PROBLEM REQUIREMENTS:
An exact reproduction of the entries is needed. Keep all pictures out of it.

EXERCISE DATA:
»»

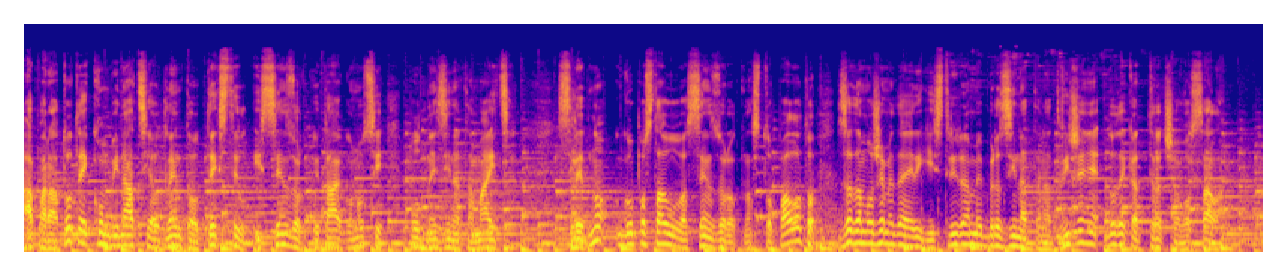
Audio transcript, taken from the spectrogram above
Апаратот е комбинација од лента од текстил и сензор кој таа го носи под незината мајца. Следно го поставува сензорот на стопалото за да можеме да ја регистрираме брзината на движење додека трча во сала.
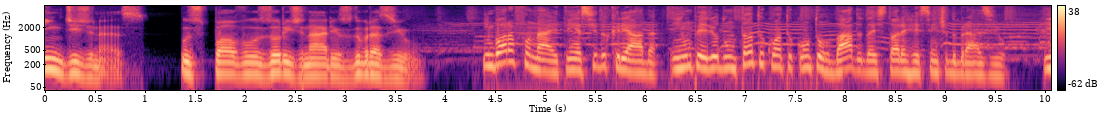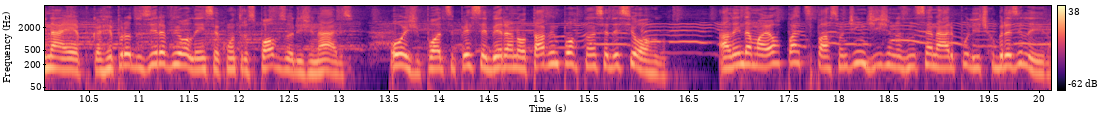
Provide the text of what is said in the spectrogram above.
Indígenas, os povos originários do Brasil. Embora a FUNAI tenha sido criada em um período um tanto quanto conturbado da história recente do Brasil, e na época reproduzir a violência contra os povos originários, hoje pode-se perceber a notável importância desse órgão, além da maior participação de indígenas no cenário político brasileiro.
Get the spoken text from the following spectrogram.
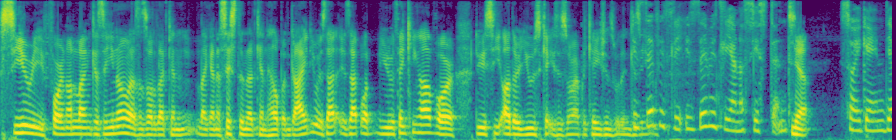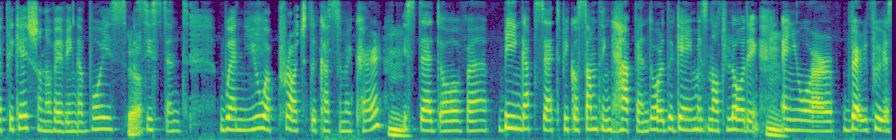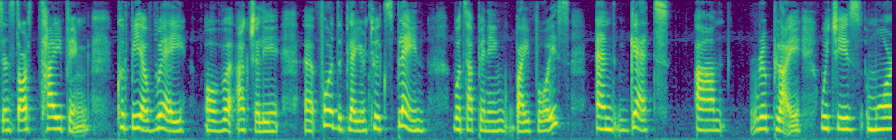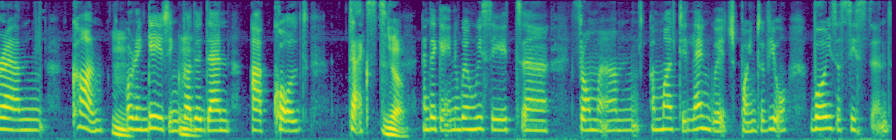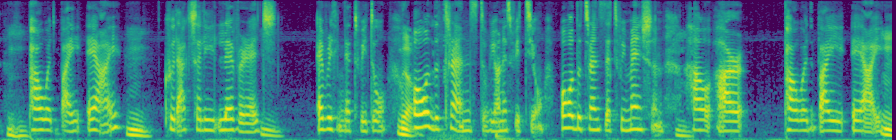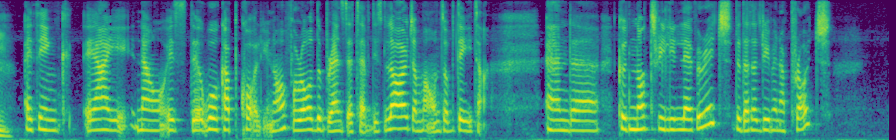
Siri for an online casino as a sort of that can like an assistant that can help and guide you? Is that is that what you're thinking of, or do you see other use cases or applications within It's casino? definitely, it's definitely an assistant. Yeah, So again, the application of having a voice Yeah. assistant when you approach the customer care Mm. instead of uh, being upset because something happened or the game is not loading Mm. and you are very furious and start typing could be a way of uh, actually uh, for the player to explain what's happening by voice and get um, reply which is more um, calm Mm. or engaging rather than a cold text. yeah, And again, when we see it uh, from um, a multi language point of view, voice assistant powered by AI Mm. could actually leverage everything that we do. Yeah. All the trends, to be honest with you, all the trends that we mention, how are powered by AI. Mm. I think AI now is the woke up call, you know, for all the brands that have this large amount of data and uh, could not really leverage the data driven approach.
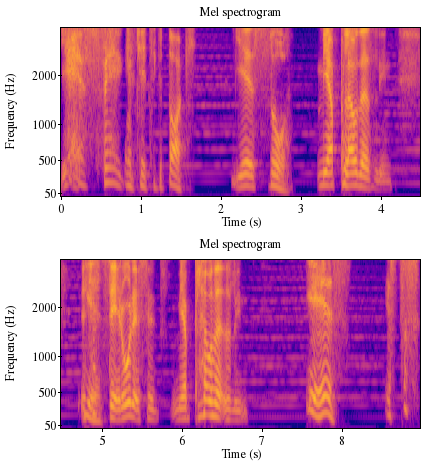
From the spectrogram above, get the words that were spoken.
yes, fake, em TikTok, yes. do. Mi aplaudas lin. Esas Yes. terures, eh, mi aplaudas lin. Yes. Estas,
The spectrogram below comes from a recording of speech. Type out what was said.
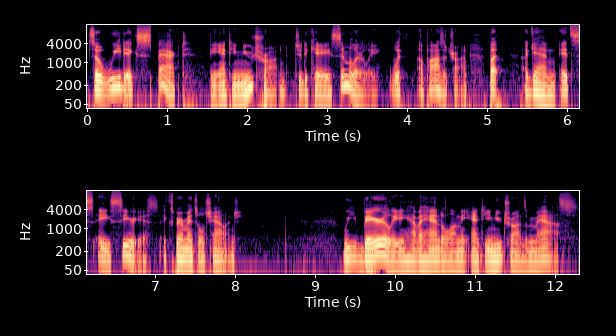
So we'd expect the antineutron to decay similarly with a positron, but again, it's a serious experimental challenge. We barely have a handle on the antineutron's mass,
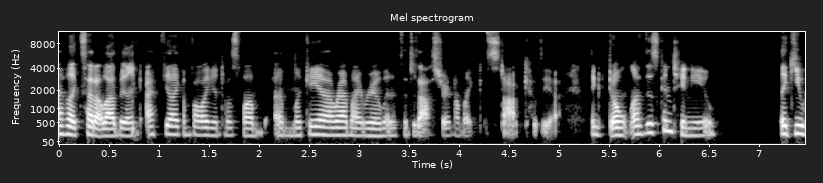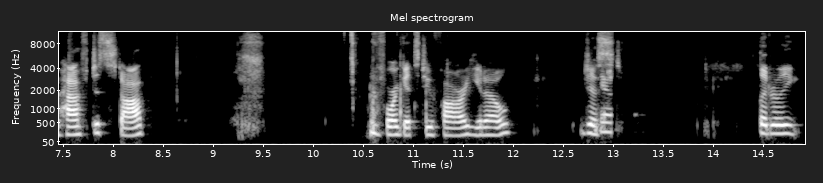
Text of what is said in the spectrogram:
I've like said out loud, being like, I feel like I'm falling into a slump. I'm looking around my room and it's a disaster. And I'm like, stop, Kezia. Like, don't let this continue. Like, you have to stop before it gets too far, you know? Just yeah. literally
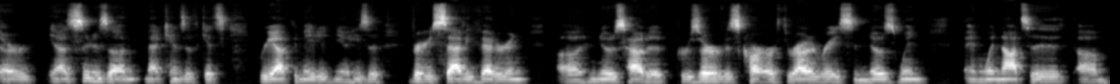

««

RESPONSE TO THE TASK:
Audio transcript, taken from the spectrogram above
Апаратот е комбинација од лента од текстил и сензор кој таа го носи под незината мајца. Следно го поставува сензорот на стопалото за да можеме да ја регистрираме брзината на движење додека трча во сала.
Provide the text of what is said in the spectrogram above.
Indígenas, os povos originários do Brasil. Embora a FUNAI tenha sido criada em um período um tanto quanto conturbado da história recente do Brasil, e na época reproduzir a violência contra os povos originários, hoje pode-se perceber a notável importância desse órgão, além da maior participação de indígenas no cenário político brasileiro.
Get the spoken text from the following spectrogram.
Siri for an online casino as a sort of that can like an assistant that can help and guide you? Is that is that what you're thinking of, or do you see other use cases or applications within It's casino? definitely, it's definitely an assistant. Yeah, So again, the application of having a voice Yeah. assistant when you approach the customer care Mm. instead of uh, being upset because something happened or the game is not loading Mm. and you are very furious and start typing could be a way of uh, actually uh, for the player to explain what's happening by voice and get um, reply which is more um, calm Mm. or engaging rather than a cold text. yeah, And again, when we see it uh, from um, a multi language point of view, voice assistant powered by AI Mm. could actually leverage everything that we do. Yeah. All the trends, to be honest with you, all the trends that we mention, how are powered by AI. Mm. I think AI now is the woke up call, you know, for all the brands that have this large amount of data and uh, could not really leverage the data driven approach.
From the spectrogram above, get the words that were spoken.
yes, fake, em TikTok, yes. do. Mi aplaudas lin. Esas Yes. terures, eh, mi aplaudas lin. Yes. Estas,
The spectrogram below comes from a recording of speech. Type out what was said.
So we'd expect the antineutron to decay similarly with a positron, but again, it's a serious experimental challenge. We barely have a handle on the antineutron's mass,
Text of what is said in the spectrogram:
I've like said out loud, being like, I feel like I'm falling into a slump. I'm looking around my room and it's a disaster. And I'm like, stop, Kezia. Like, don't let this continue. Like, you have to stop before it gets too far, you know? Just yeah. literally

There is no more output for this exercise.